In Colorado, the courts will use a variety of factors to determine whether a couple is common-law married. For Colorado to recognize that a common law marriage exists, the couple must:
- Mutually agree to be married, and
- Openly hold themselves out to the public as married.
A common law marriage is established by the mutual consent or agreement of the parties to be husband and wife, followed by a mutual and open assumption of a marital relationship. Since the legalization of same-sex marriage, there has been discrepancy as to what the date of marriage is, because of the previous illegality, as well as the “husband/wife” language.

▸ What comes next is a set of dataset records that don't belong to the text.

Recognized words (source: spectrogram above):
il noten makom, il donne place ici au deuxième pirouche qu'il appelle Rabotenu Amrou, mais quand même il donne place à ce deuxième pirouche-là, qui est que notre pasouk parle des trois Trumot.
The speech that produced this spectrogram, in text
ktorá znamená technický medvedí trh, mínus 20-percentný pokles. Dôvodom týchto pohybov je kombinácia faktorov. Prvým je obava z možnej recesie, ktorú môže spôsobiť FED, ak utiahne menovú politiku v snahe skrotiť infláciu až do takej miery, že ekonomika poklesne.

Same-sex couples that have been together can be considered to be common law married because Colorado is a state that recognizes common law marriage. However, it is yet to be determined whether same-sex common law marriage will be applicable prior to October 2014.

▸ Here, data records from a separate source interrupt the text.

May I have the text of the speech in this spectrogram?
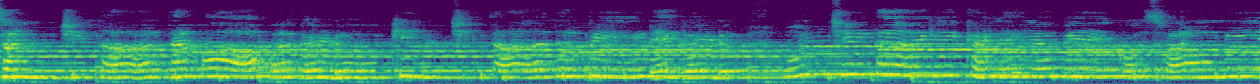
ಸಂಚಿತಾದ ಪಾಪಗಳು ಕಿಂಚಿತಾದ ಪೀಡೆಗಳು ಮುಂಚಿತಾಗಿ ಕಳೆಯಬೇಕು ಸ್ವಾಮಿಯ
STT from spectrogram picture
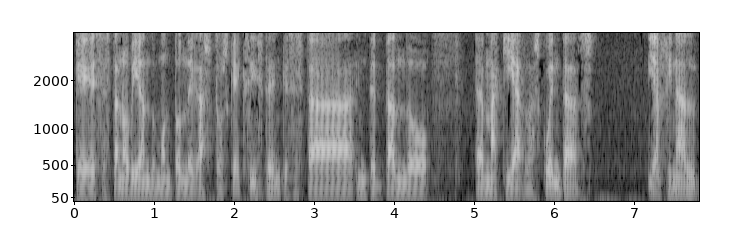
que se están obviando un montón de gastos que existen, que se está intentando eh, maquillar las cuentas y al final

It is important to note that an unconstitutional law may be seen as void, because it was never valid to begin with. Therefore, the prohibition never existed. In multiple states, courts have found that there was a common-law, same-sex marriage that allowed for a surviving widow to seek wrongful death benefits. Further, another court held that same-sex marriage existed to preserve an individual’s right to inherit from his or her spouse. Since same sex marriage is now constitutional, it follows that common law, same-sex marriage would also be deemed constitutional.

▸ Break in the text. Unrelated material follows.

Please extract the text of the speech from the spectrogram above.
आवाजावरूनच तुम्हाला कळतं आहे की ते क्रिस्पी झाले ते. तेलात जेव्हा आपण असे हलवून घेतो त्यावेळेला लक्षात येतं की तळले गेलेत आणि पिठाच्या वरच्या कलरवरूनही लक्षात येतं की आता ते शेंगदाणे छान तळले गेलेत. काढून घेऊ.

Any couple considering divorce should become as informed and well advised as possible. Consultation with a Colorado family law attorney with knowledge and experience on these issues is a wise first step.
Please contact the domestic team at Feldmann Nagel, LLC for assistance with all of your family law needs.